BikesideLA tells the story of the Birdman, the survivor — barely — of yet another horrifying hit-and-run. Damien notes that authorities and the press blame once again blame the victim in a PCH hit-and-run; sort of like accidently shooting someone and blaming them for standing in front of your bullet. Another call on City Watch to dismantle LADOT. LACBC unveils the city’s first bike count, but doesn’t name the people who actually did it. DIY sharrows return to the streets of L.A., if not actually on the streets; the more or less true story behind the signs. Mega bike shop Perfomance Bicycle comes to Woodland Hills. A Cal State Fullerton cyclist examines fixies and their riders, and finds them lacking. The cyclist missing in Portland was found dead yesterday in the Willamette River; cause of death undetermined pending an autopsy. A great list of the top 10 rudest things a driver can do when encountering a cyclist.
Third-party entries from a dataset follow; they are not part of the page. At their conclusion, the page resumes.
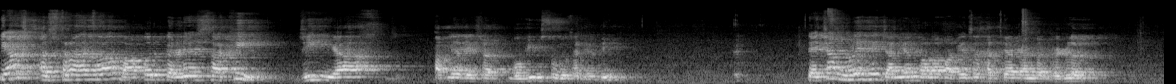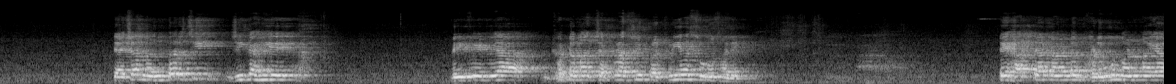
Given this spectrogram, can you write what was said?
त्याच अस्त्राचा वापर करण्यासाठी जी या आपल्या देशात मोहीम सुरू झाली होती त्याच्यामुळे हे जालियनवाला बागेचं हत्याकांड घडलं. त्याच्यानंतरची जी काही एक वेगवेगळ्या घटनाचक्राची प्रक्रिया सुरू झाली ते हत्याकांड घडवून आणणं या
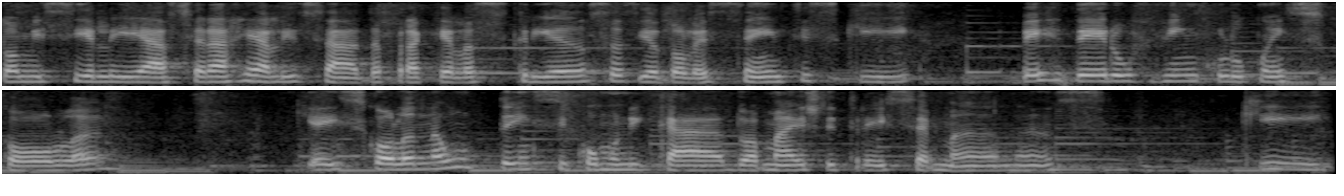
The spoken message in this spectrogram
domiciliar será realizada para aquelas crianças e adolescentes que perderam o vínculo com a escola, que a escola não tem se comunicado há mais de três semanas que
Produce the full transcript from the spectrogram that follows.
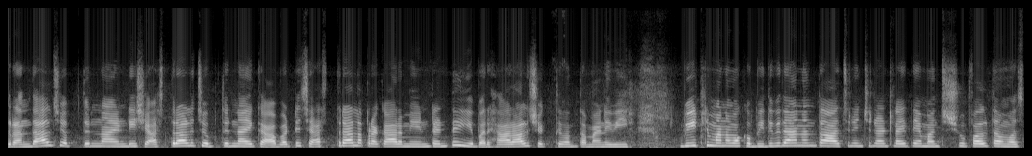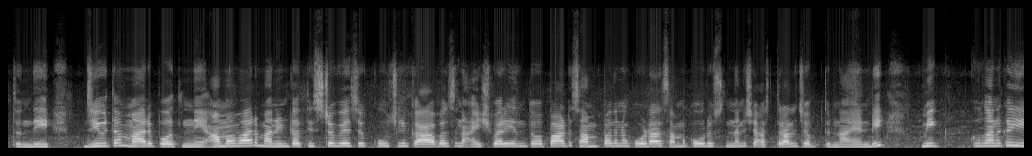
గ్రంథాలు చెప్తున్నాయండి శాస్త్రాలు చెప్తున్నాయి. కాబట్టి శాస్త్రాల ప్రకారం ఏంటంటే ఈ పరిహారాలు శక్తివంతమైనవి. వీటిని మనం ఒక విధి విధానంతో ఆచరించినట్లయితే మంచి సుఫలితం వస్తుంది. జీవితం మారిపోతుంది. అమ్మవారు మన ఇంట్లో తిష్ట వేసి కూర్చుని కావలసిన ఐశ్వర్యంతో పాటు సంపదను కూడా సమకూరుస్తుందని శాస్త్రాలు చెబుతున్నాయండి. మీకు కనుక ఈ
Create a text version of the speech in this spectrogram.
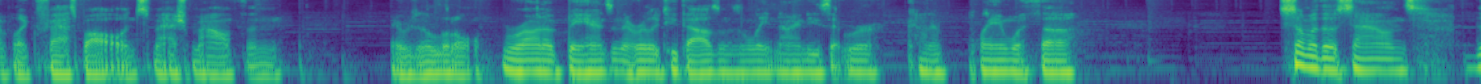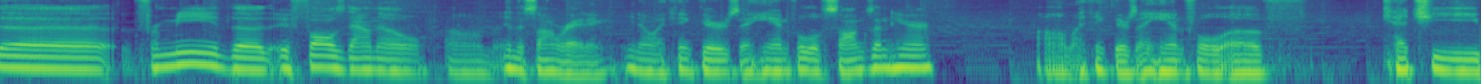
of like Fastball and Smash Mouth, and there was a little run of bands in the early 2000s and late 90s that were kind of playing with uh, some of those sounds. The for me, the it falls down though um, in the songwriting. You know, I think there's a handful of songs on here. Um, I think there's a handful of catchy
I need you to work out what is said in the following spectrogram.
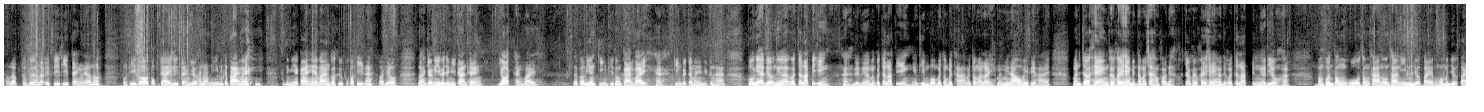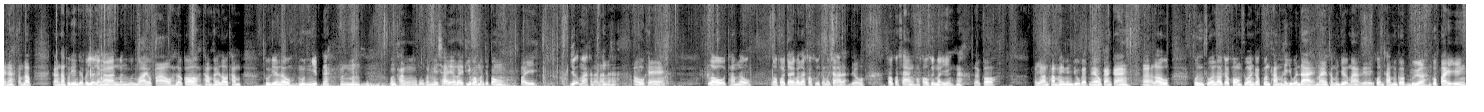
สำหรับเพื่อนๆสำหรับ FC ที่แต่งแล้วเนาะบางทีก็ตกใจที่แต่งเยอะขนาดนี้มันจะตายไหม มันจะมีอาการยังไงบ้างก็คือปกตินะ ก็เดี๋ยวหลังจากนี้ก็จะมีการแทงยอดแทงใบ แล้วก็เลี้ยงกิ่งที่ต้องการไว้ฮะกิ่งก็จะไม่มีปัญหา พวกนี้เดี๋ยวเนื้อก็จะรัดไปเองฮะเดี๋ยวเนื้อมันก็จะรัดไปเอง อย่างที่ผมบอกไม่ต้องไปทาไม่ต้องอะไร มันไม่เน่าไม่เสียหาย มันจะแห้งค่อยๆแห้งเป็นธรรมชาติของเขาเนี่ยจะค่อยๆแห้งแล้วเดี๋ยวก็จะรัดเป็นเนื้อเดียวฮะ บางคนต้องโอ้โหต้องทาโน่นทานี่มันเยอะไป ผมว่ามันเยอะไปนะสำหรับการทำทุเรียนอย่าไปเยอะอย่างนั้นมันวุ่นวายเปล่าๆแล้วก็ทำให้เราทำทุเรียนแล้วหงุดหงิดนะมันมันบางครั้งโอ้โหมันไม่ใช่อะไรที่ว่ามันจะต้องไปเยอะมากขนาดนั้นนะฮะเอาแค่ เราทำแล้วเราพอใจพอแล้วเขาคือธรรมชาติอะเดี๋ยวเขาก็สร้างของเขาขึ้นมาเองนะแล้วก็พยายามทำให้มันอยู่แบบแนวกลางๆอ่าเรา คนสวนเราเจ้าของสวนกับคนทำให้อยู่กันได้ ไม่ถ้ามันเยอะมากเดี๋ยวคนทำมันก็เบื่อก็ไปเอง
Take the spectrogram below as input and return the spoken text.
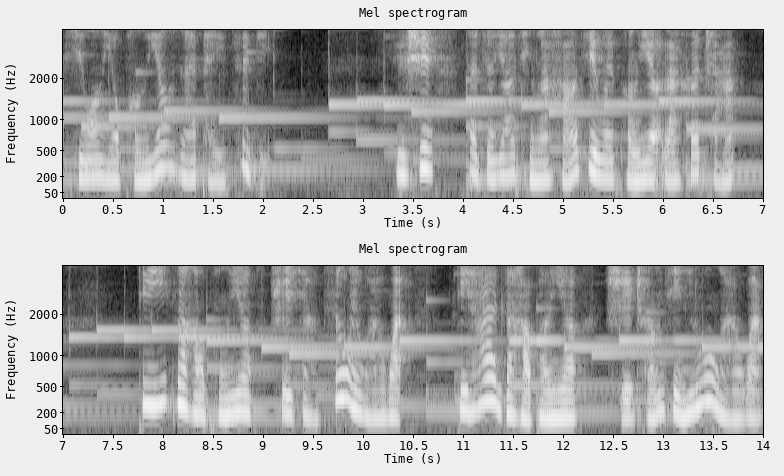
希望有朋友来陪自己。于是，他就邀请了好几位朋友来喝茶。第一个好朋友是小刺猬娃娃，第二个好朋友是长颈鹿娃娃。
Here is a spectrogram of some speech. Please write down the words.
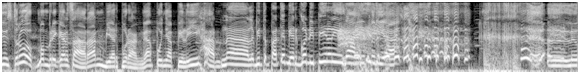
justru memberikan saran biar Purangga punya pilihan. Nah, lebih tepatnya biar gue dipilih. Nah itu dia. lu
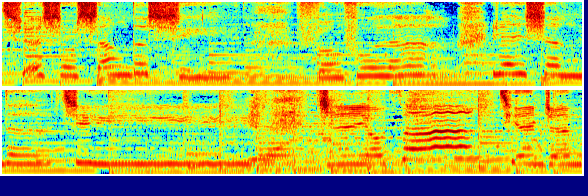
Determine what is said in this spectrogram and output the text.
却受伤的心，丰富了人生的记忆。只有曾天真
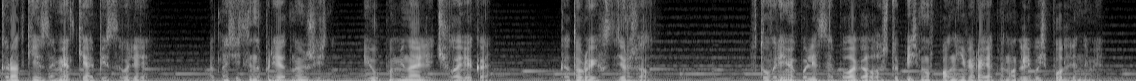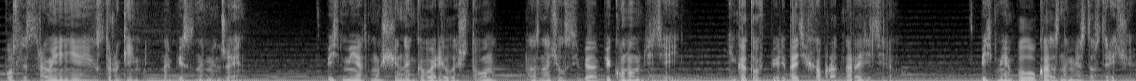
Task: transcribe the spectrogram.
Краткие заметки описывали относительно приятную жизнь и упоминали человека, который их содержал. В то время полиция полагала, что письма вполне вероятно могли быть подлинными, после сравнения их с другими, написанными Джейн. В письме от мужчины говорилось, что он назначил себя опекуном детей и готов передать их обратно родителям. В письме было указано место встречи.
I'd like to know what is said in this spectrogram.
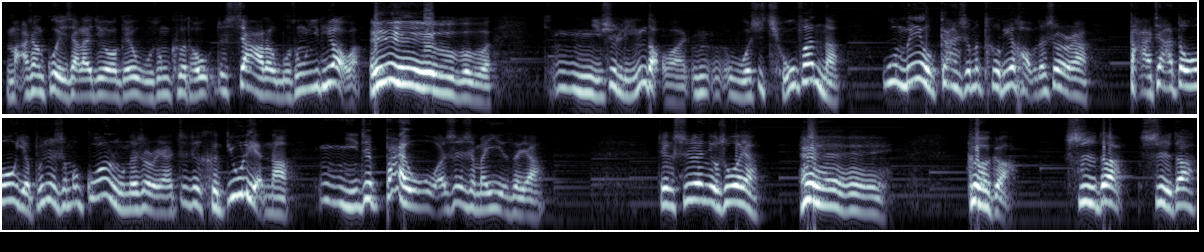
马上跪下来就要给武松磕头，这吓得武松一跳啊！哎，不不不，你是领导啊，你我是囚犯呢，我没有干什么特别好的事儿啊。打架斗殴也不是什么光荣的事儿呀，这这很丢脸呐！你这拜我是什么意思呀？这个诗人就说呀：“嘿嘿嘿，哥哥，是的，是的，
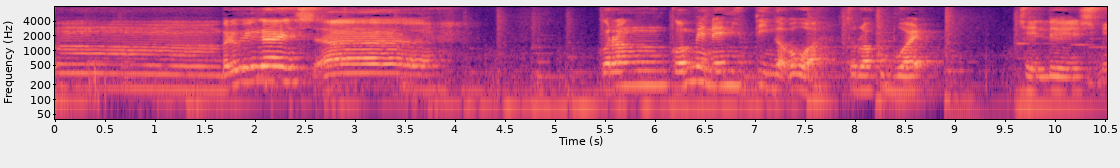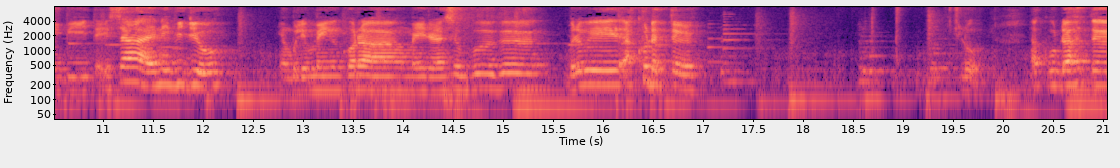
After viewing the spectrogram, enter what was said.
Hmm, by the way guys, uh, korang komen anything kat bawah? Suruh aku buat challenge maybe tak kisah any video. Yang boleh main dengan korang, main dalam server ke. By the way, aku dah ter Slow. Aku dah ter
Bike Radar looks at why Florida is the nation’s most dangerous place for cyclists. The West Side Greenway in New York’s Battery Park City goes extremely high tech. Zeke takes an unexpected mostly pleasant, semi-frightening ride, only to discover Lance, Levi and Alberto are actually all good friends — and then he wakes up. London cyclists are asked about risk-taking behavior in an attempt to understand an unexpected spike in deaths; I’d start with the city’s truck drivers instead. Poland’s parliament considers making the country more bike friendly. Maybe this is why so many Dutch women ride.

Finally, Lance Armstrong calls ESPN radio host Tony Kornheiser a “complete f-ing idiot” for his recent remarks, including a suggestion that drivers should just run cyclists down. Consider this excerpt courtesy of Bike Radar:
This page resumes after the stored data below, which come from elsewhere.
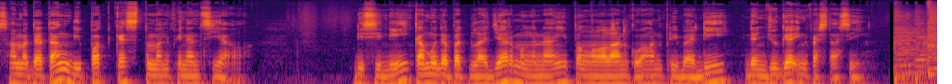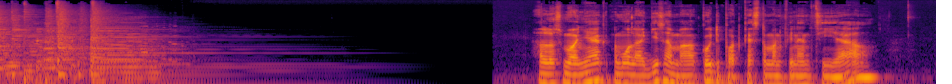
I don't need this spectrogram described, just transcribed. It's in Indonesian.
Selamat datang di podcast Teman Finansial. Di sini kamu dapat belajar mengenai pengelolaan keuangan pribadi dan juga investasi. Halo semuanya, ketemu lagi sama aku di podcast Teman Finansial.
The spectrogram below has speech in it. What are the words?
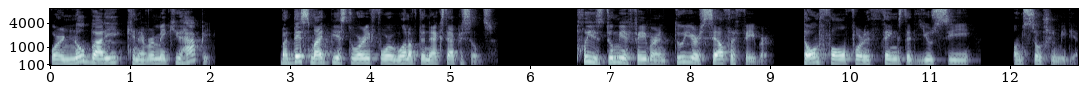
or nobody can ever make you happy. But this might be a story for one of the next episodes. Please do me a favor and do yourself a favor. Don't fall for the things that you see on social media.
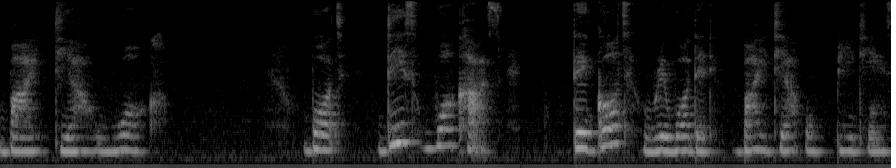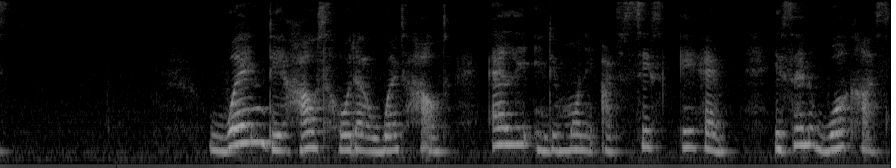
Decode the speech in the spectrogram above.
by their work. But these workers, they got rewarded by their obedience. When the householder went out early in the morning at 6 a.m., he sent workers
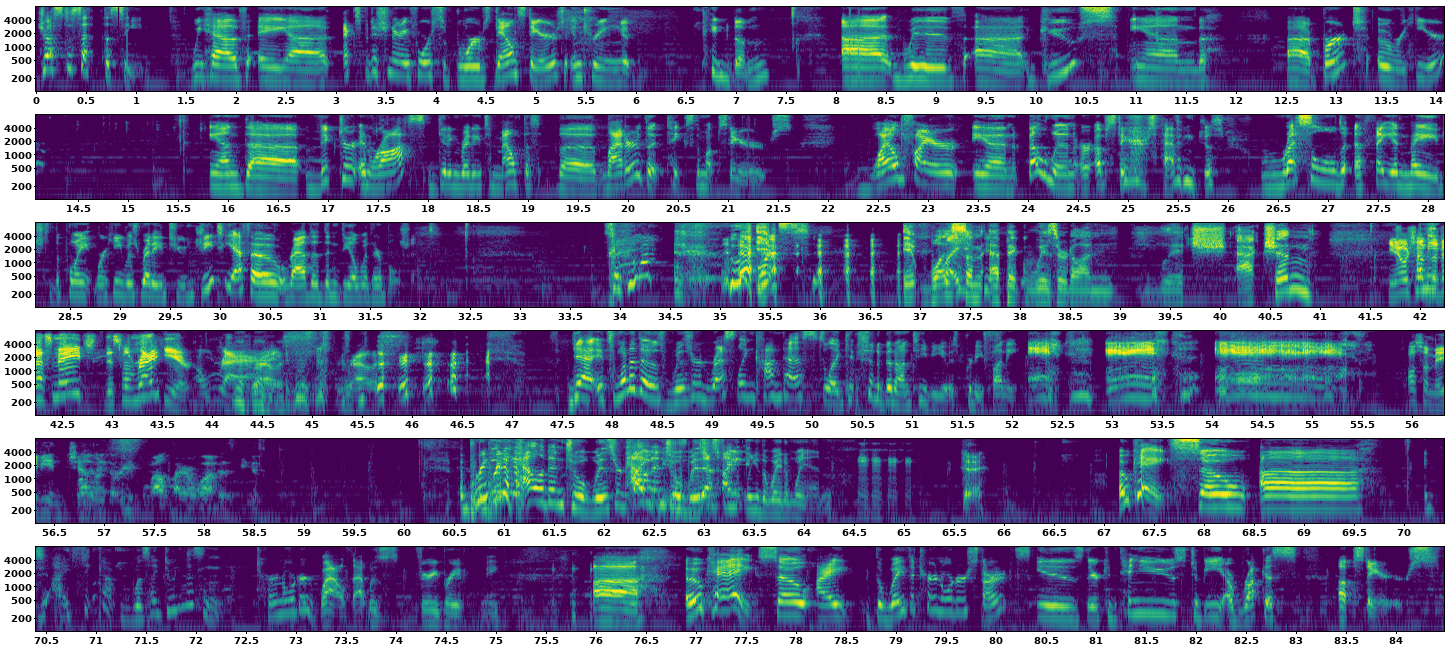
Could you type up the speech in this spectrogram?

“The last time I looked, the roads were made for automobiles…,” Kornheiser said. “We’re going to be dominated as if this was Beijing by hundreds of thousands of bicyclists …”

He’s no fan of cycling attire either, saying: “They all wear … my God … with the little water bottle in the back and the stupid hats and their shiny shorts. They are the same disgusting poseurs that in the middle of a snowstorm come out with cross-country skiing on your block. Run ’em down.

“Let them use the right, I’m okay with that. I don’t take my car and ride on the sidewalk because I understand that’s not for my car… Why do these people think that these roads were built for bicycles? … They dare you to run them down.”

Lance calls the remarks “Disgusting, ignorant, foolish.” Or maybe he was referring to Kornheiser himself, who was recently suspended for making inappropriate remarks about a female co-worker’s attire.

Road.cc suggests tweeting your displeasure to @ESPNRadio980. Or maybe we should direct our anger to ESPN’s parent company, conveniently located right here in Burbank.

Update: Thanks to Todd Mumford for sending a link to the audio of Kornheiser’s rant; and yes, it’s even worse than I thought.